*** Records for the task ***

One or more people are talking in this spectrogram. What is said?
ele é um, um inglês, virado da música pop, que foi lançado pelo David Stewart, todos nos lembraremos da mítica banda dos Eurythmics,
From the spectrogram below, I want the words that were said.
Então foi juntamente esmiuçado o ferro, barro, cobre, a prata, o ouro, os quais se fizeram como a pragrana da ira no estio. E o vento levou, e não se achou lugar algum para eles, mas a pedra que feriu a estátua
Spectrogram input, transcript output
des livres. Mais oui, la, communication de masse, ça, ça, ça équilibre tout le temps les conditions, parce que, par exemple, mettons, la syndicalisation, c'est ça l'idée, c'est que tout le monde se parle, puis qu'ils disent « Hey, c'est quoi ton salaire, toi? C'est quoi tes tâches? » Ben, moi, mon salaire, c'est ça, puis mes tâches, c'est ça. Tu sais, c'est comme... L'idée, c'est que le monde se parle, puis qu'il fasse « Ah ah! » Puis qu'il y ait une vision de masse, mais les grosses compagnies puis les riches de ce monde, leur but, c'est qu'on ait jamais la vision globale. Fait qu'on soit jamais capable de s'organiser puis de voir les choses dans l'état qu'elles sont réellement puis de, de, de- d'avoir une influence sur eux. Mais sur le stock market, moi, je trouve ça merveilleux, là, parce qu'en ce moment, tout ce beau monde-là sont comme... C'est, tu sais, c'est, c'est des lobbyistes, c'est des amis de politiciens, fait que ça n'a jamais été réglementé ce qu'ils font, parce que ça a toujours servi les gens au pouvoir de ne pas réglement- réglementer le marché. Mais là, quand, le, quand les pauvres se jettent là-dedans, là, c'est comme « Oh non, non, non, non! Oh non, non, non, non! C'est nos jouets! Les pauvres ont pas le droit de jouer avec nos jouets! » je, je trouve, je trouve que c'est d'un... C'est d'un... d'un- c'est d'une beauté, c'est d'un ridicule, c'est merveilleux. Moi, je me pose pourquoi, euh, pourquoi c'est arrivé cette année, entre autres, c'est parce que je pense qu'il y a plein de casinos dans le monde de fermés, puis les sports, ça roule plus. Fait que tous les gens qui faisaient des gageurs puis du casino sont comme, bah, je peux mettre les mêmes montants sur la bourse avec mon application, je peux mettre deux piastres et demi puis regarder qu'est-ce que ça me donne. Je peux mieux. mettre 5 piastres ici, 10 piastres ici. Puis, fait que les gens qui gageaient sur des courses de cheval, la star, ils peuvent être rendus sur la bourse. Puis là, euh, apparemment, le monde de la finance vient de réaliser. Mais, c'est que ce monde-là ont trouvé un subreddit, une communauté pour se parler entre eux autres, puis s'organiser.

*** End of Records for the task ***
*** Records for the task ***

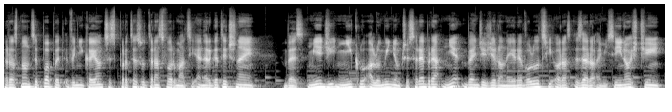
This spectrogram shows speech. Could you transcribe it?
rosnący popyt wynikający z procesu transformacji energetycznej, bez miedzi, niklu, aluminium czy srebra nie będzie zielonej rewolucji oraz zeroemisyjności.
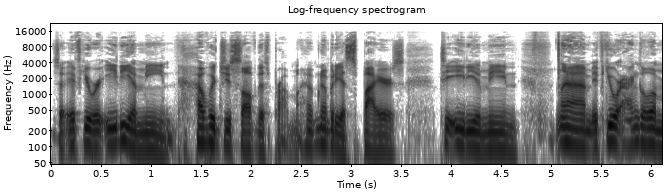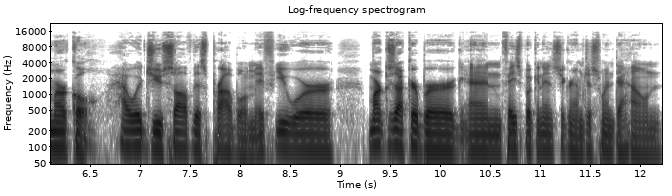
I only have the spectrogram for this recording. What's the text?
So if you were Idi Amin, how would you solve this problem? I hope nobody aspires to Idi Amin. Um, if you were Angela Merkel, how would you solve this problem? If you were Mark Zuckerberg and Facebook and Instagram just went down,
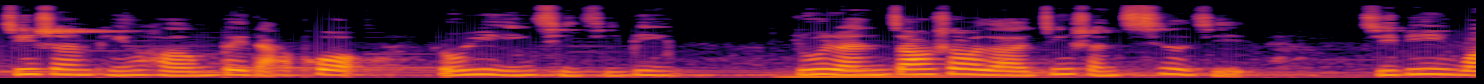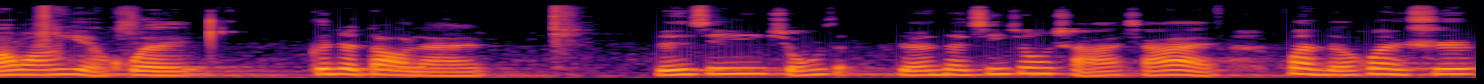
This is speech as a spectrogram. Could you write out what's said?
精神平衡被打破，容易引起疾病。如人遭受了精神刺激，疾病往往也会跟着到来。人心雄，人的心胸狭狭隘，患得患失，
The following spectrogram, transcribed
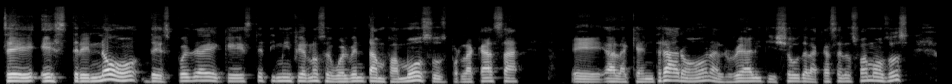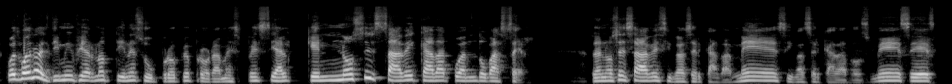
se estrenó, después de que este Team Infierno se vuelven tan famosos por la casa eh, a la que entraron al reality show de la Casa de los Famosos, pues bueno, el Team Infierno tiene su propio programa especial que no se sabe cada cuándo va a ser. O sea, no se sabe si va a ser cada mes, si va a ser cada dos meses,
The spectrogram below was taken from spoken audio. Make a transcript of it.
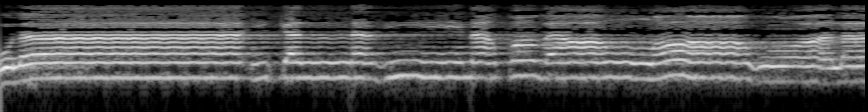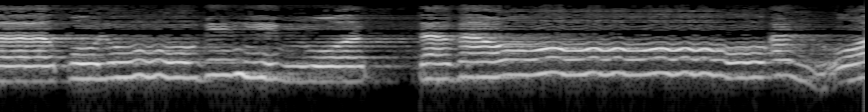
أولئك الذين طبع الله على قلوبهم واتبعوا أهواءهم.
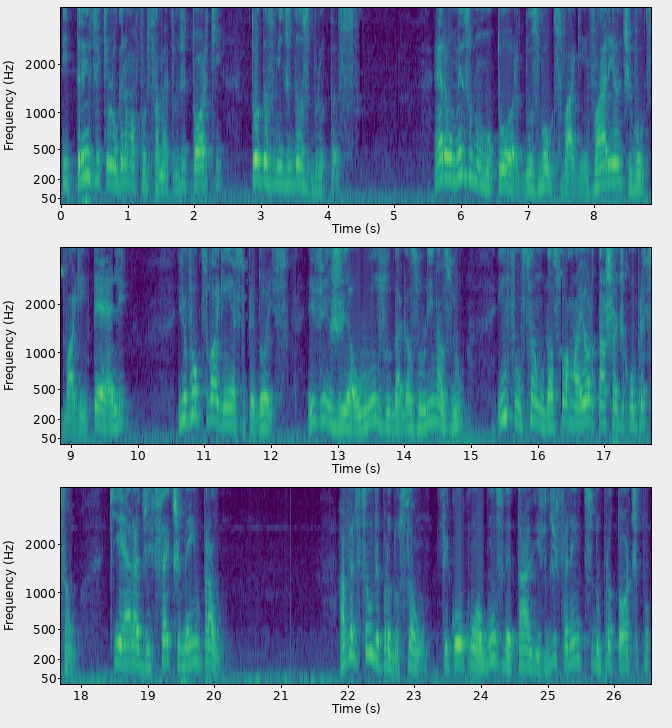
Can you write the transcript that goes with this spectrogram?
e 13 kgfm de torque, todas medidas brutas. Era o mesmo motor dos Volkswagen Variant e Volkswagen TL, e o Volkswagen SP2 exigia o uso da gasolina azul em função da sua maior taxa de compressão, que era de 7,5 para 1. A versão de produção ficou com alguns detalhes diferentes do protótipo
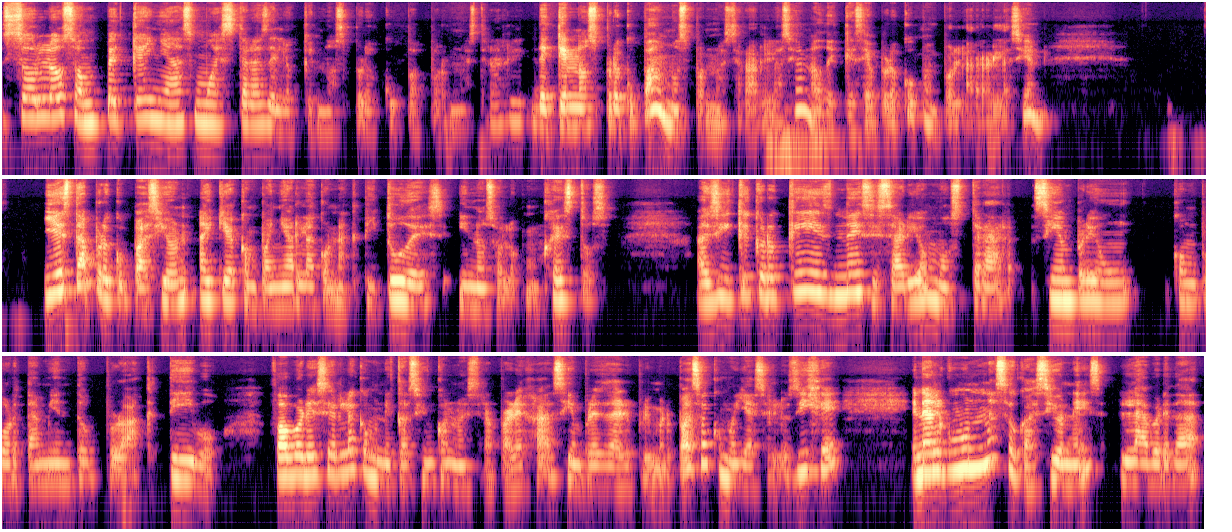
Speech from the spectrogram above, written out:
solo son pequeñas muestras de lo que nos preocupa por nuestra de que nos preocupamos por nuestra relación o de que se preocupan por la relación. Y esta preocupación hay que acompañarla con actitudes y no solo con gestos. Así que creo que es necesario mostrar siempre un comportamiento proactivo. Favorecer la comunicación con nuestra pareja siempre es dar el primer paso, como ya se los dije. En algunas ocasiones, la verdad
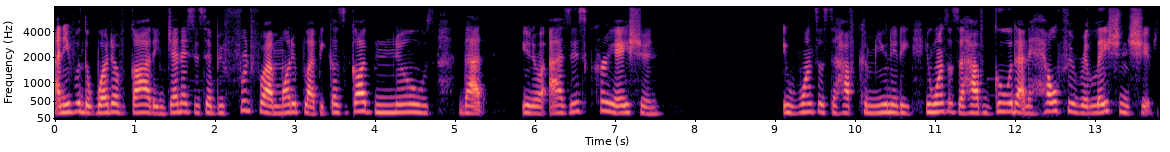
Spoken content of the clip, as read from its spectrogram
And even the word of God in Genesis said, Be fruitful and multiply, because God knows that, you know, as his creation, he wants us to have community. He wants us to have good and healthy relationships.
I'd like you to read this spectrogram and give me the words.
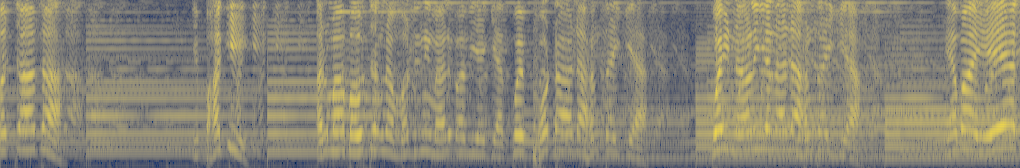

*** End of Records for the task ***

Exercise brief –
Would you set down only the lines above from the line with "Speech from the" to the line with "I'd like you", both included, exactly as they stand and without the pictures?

Answer space –
Speech from the spectrogram above, written out:
solo son pequeñas muestras de lo que nos preocupa por nuestra de que nos preocupamos por nuestra relación o de que se preocupan por la relación. Y esta preocupación hay que acompañarla con actitudes y no solo con gestos. Así que creo que es necesario mostrar siempre un comportamiento proactivo. Favorecer la comunicación con nuestra pareja siempre es dar el primer paso, como ya se los dije. En algunas ocasiones, la verdad
Spoken content of the clip, as read from its spectrogram
And even the word of God in Genesis said, Be fruitful and multiply, because God knows that, you know, as his creation, he wants us to have community. He wants us to have good and healthy relationships.
I'd like you to read this spectrogram and give me the words.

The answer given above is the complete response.